'Social housing must not be seen as a place of last resort.'
It's time for us to redefine social housing, says Sovereign's divisional director Stuart Davies, in the latest of our Rethinking social housing comment pieces.
Finally, the public are beginning to see beyond the TV and tabloid headlines about 'council house scroungers' and seeing real people, with complex lives, jobs, aspirations and relationships.
They can see, as we’ve done for decades, the people that live in our homes are normal, everyday people.
It’s a tragedy that it needed something as devastating as the fire at Grenfell Tower to open many people’s eyes.
It’s shone the spotlight on social housing and asked some fundamental questions about what it is, and what its future should be.
Time to talk, time to listen
Our sector provides homes for just short of one in five households. It’s their voices that we need to listen to, along with the passionate and experienced people working in the sector. We have those relationships and see the realities of our estates day to day.
Together, that’s a powerful voice. We can challenge and champion social housing, what works, what doesn’t and the difference quality, affordable housing makes.
At Sovereign, as one of the sponsors of the CIH Rethinking social housing project, we’re particularly concerned about the affordability of our current and future homes.
There’s something about the nature of the low rent which is fundamental to the character of the sector and the ability for residents to earn a wage without having to rely on revenue support or benefits. Sometimes I feel we can lose sight of this when we talk affordable rent, intermediate market and so on.
We also need to talk about how we provide long-term security for residents, and the difference a responsive and responsible landlord makes.
Building on strong foundations
As a sector we can often be quite hard on ourselves. But we’ve made progress and we shouldn’t underestimate the impact of the PM dedicating her Premiership to solving the housing crisis.
Neither should we discount the signs of a future relationship which come from a commitment to extra funding of social rent and the ambition and understanding shown by the Housing Minister in his recent trips talking to professionals and tenants about what they value and what they feel the future should be about.
With the opposition making equally encouraging noises about the good we do backed up by promises of future investment, are we building a new political consensus in support of social housing? I hope so.
However, there is still a long way to go and for me the recent Budget did not provide any sense of a ‘game changer’ that the wider mood music had heralded.
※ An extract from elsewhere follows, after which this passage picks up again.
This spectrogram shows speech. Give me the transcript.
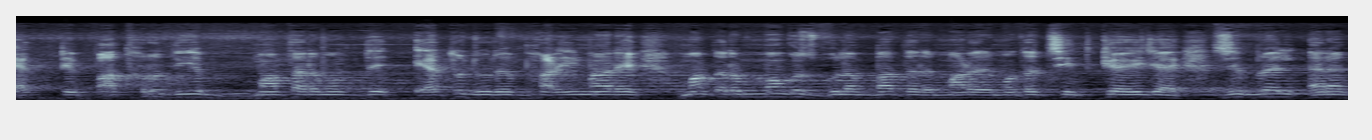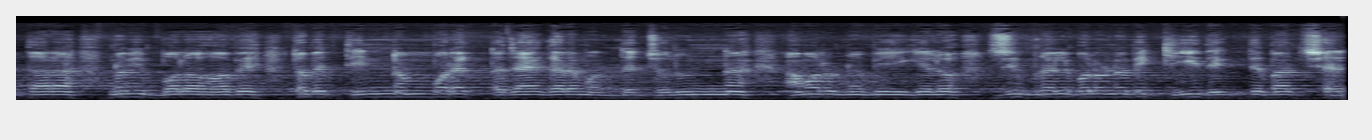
একটি পাথর দিয়ে মাথার মধ্যে এত জোরে ভারী মারে। মাথার মগজগুলা বাতের মারের মতো ছিটকেই যায়। জিব্রাইল, এরা কারা? নবী বলা হবে, তবে তিন নম্বর একটা জায়গার মধ্যে চলুন না। আমার নবী গেল। জিব্রাইল বলো, নবী কি দেখতে পাচ্ছেন?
Rethinking social housing
And so we need to keep the pressure on, we need to challenge some of the myths about social housing and embrace our relevance to the full range of people that are struggling in the current housing market.
To do so we need to be seen less as the sector of last resort, something the policies of more recent times has pushed us towards. And more as a sector with an offer across a range of homes and services, an offer which meets the aspiration of current and future residents helping them to live fulfilled lives, an offer of short term support when needed and long term stability when not.
Stuart Davies is divisional director at Sovereign Housing
- Find out more about Rethinking social housing and how you can be involved here